To start with you're told to take out the helicopters. Except there are none, but there are missiles. Yep the helicopters are currently outside the draw distance so you need to move closer to them. Next joy - they don't show up on your mini-map radar; oh wait some do, some don't. Take some out and more arrive; although as you can understand you don't know where they are.

Next joy - I was locking some missiles on two helicopters when the monastery dropped 'health' by 25%. My viewpoint was whisked away to look at the building from ground level while Pox told me my task was to protect the monastery. Returning to my original point I find my target lock and opponents vanished, at each 25% increment this happened again and at times also moved my saucer to a different location.

As an  aside this provided the most pertinent dialogue I've ever seen in any game. Pox tells me to defend the monastery I say 'what the hell do you think I'm trying to do' and Crypto in game says 'what the hell do you think I'm trying to do'. The second time I shout 'Well stop interrupting me' and Crypto comes out with "Little busy".

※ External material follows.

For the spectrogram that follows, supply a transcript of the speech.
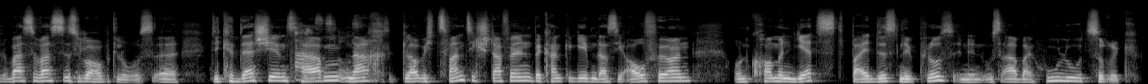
was, was ist überhaupt los? Äh, die Kardashians Alles haben nach, glaube ich, 20 Staffeln bekannt gegeben, dass sie aufhören und kommen jetzt bei Disney Plus in den USA bei Hulu zurück.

The final crowning touch is when (not if) you fail to save the monastery; you get to start the mission all over again from the same starting point. If you've failed because your weaponry needs upgrading - tough; you need to land, upgrade and then start from the disadvantage that gives the enemy. Also just for good measure when you do restart there's a delay in the game removing the last enemy swarm; so instead of two helicopters you may have eight on the screen who might get a shot off before they're wiped.

One final point is the sound levels. I started the game; I got deafened on the opening blah. First things first; I opened up the options on the main menu and turned down the various sound levels. I started a new game and got deafened; I turned down the sound on the television; got control of Crypto for the first time and couldn't hear anything because I'd turned the sound down. Yep the pre-rendered movie sound is unconnected to the sound controls; as the game happily jumps between the pre-rendered and in-game movies this is one of the few games I have to remember to halve my television volume before I play it.

It's a shame really; the concepts from the first two games shine through the murk and still raise to the level of fun. It's simply the degree of problems that mar it. Accept the flaws and it's not bad; it's just really difficult to reach that level of acceptance. It's also pre-trophy and there's been no updates as such if you've not played the first two there's no reason at all to play this.